START PROVIDED DATA
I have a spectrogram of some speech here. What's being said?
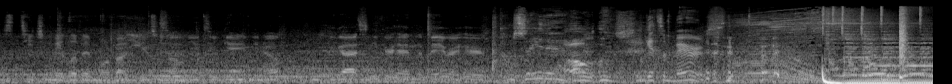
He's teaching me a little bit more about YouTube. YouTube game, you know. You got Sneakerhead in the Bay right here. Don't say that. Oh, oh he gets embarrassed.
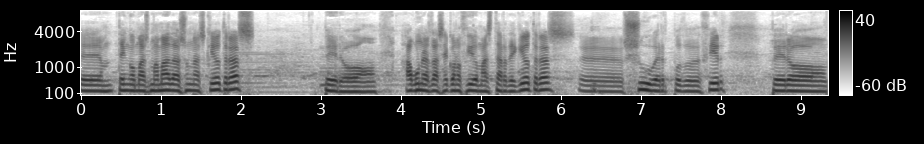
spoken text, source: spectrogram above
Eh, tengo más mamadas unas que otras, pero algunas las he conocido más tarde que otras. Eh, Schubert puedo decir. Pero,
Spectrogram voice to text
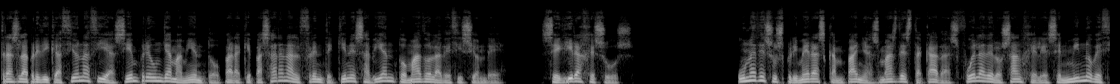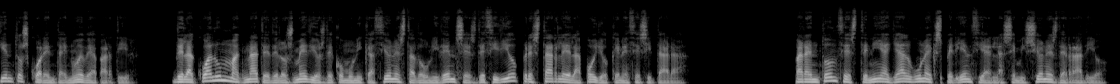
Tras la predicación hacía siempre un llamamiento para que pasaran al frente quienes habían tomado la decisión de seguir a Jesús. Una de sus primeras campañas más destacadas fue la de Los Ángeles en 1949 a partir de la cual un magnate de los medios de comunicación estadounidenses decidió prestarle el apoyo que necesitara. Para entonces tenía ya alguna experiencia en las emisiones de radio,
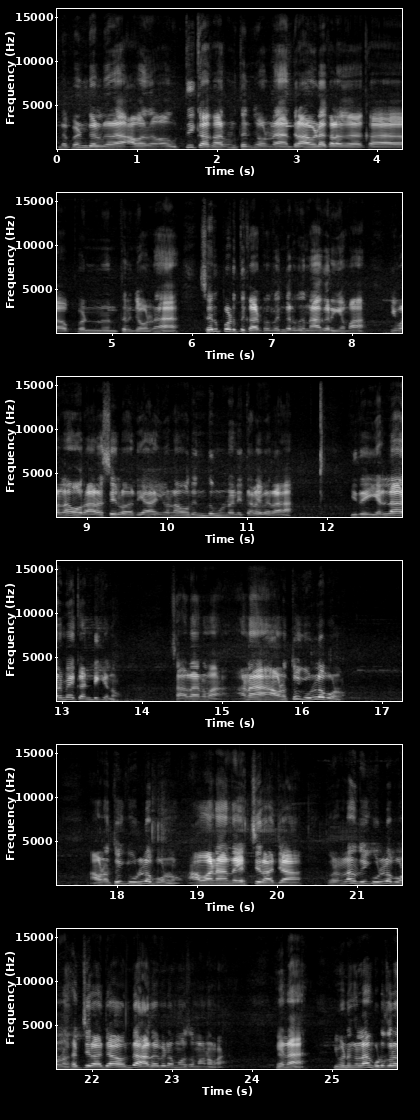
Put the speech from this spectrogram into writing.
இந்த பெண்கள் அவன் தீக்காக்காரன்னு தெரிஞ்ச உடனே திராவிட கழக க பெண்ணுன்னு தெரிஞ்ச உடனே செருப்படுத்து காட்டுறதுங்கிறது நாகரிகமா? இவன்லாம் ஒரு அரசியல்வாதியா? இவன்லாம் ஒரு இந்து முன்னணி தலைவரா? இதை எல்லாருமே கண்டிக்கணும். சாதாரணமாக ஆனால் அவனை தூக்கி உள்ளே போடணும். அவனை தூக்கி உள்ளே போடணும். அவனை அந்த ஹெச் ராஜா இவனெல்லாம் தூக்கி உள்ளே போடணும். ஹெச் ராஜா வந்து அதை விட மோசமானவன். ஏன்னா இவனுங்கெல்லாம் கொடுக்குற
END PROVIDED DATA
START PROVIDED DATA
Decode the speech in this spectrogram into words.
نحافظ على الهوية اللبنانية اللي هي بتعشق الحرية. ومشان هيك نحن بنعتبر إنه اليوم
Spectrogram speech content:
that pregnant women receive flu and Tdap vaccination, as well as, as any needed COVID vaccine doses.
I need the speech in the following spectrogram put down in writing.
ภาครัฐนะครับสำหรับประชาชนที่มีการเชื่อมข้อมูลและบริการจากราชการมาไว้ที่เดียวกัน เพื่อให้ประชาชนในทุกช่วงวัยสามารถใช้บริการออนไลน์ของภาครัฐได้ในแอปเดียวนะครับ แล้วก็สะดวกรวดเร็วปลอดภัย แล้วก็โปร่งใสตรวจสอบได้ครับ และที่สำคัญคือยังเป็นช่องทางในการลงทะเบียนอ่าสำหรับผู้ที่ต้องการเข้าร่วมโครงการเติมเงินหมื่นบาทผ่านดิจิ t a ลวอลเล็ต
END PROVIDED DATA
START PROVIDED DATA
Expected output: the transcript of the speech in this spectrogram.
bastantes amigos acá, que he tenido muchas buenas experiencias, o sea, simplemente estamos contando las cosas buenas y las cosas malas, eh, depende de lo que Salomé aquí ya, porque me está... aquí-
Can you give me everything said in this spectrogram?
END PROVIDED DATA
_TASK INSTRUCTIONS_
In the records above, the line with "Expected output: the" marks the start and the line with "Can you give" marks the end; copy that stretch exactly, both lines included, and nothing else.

_TASK RESPONSE_
Expected output: the transcript of the speech in this spectrogram.
bastantes amigos acá, que he tenido muchas buenas experiencias, o sea, simplemente estamos contando las cosas buenas y las cosas malas, eh, depende de lo que Salomé aquí ya, porque me está... aquí-
Can you give me everything said in this spectrogram?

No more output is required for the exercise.